START Dataset records
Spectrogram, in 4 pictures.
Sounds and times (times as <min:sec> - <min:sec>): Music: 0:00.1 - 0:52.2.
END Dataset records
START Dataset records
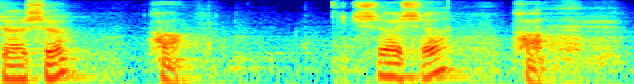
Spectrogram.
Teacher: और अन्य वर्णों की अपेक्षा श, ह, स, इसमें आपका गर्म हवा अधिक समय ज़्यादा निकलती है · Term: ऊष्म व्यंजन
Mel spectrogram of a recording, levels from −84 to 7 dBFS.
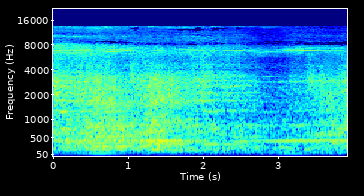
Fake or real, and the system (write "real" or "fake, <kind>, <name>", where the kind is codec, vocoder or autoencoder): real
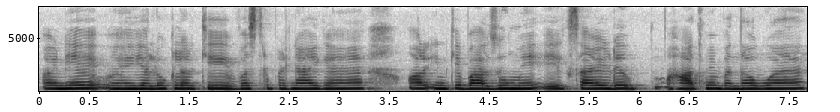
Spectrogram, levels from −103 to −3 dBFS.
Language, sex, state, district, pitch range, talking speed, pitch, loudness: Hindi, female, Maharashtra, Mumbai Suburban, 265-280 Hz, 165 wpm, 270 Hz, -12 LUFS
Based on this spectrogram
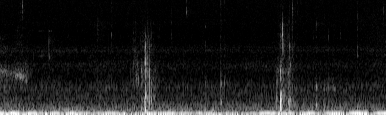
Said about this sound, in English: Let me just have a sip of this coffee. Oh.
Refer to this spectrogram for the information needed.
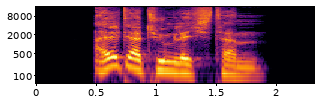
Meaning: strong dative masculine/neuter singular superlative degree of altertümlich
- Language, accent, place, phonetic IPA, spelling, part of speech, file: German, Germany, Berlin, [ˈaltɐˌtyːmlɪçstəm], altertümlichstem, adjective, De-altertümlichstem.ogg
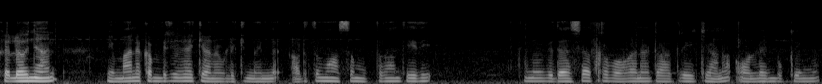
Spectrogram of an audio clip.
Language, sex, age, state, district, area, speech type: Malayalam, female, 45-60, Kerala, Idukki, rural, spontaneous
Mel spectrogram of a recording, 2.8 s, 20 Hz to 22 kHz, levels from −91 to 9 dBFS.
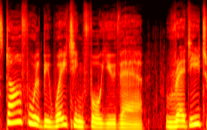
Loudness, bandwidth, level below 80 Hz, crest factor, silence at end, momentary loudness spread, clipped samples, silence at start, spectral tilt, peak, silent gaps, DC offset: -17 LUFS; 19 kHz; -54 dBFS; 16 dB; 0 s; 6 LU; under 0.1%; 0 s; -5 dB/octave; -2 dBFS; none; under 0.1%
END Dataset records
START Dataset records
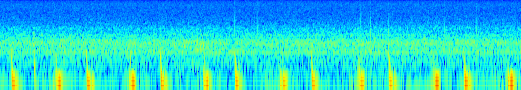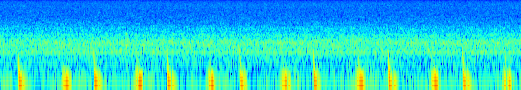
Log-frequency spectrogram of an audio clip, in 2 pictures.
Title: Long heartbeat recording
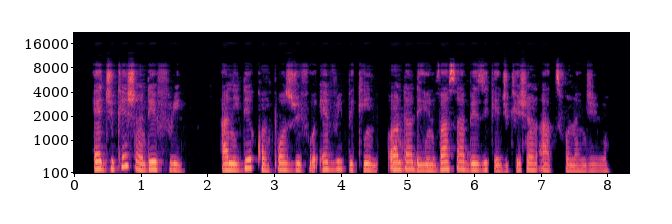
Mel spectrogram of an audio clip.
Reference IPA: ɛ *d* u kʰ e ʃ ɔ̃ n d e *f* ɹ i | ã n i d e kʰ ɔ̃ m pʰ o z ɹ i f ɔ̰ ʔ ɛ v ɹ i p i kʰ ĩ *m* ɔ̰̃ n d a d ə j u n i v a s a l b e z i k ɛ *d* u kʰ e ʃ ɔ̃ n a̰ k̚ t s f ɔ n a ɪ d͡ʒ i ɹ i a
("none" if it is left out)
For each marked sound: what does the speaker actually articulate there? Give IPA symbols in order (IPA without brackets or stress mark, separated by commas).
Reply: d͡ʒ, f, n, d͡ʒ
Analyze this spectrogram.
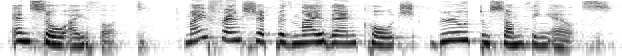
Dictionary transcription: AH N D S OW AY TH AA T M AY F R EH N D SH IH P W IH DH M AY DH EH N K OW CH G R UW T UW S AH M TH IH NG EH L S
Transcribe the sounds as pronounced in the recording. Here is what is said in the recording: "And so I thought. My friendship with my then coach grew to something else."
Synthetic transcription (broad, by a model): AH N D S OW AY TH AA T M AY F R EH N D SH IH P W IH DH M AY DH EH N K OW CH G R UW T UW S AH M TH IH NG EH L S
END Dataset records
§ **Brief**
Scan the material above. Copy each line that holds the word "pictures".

§ **Task solution**
Spectrogram, in 4 pictures.
Log-frequency spectrogram of an audio clip, in 2 pictures.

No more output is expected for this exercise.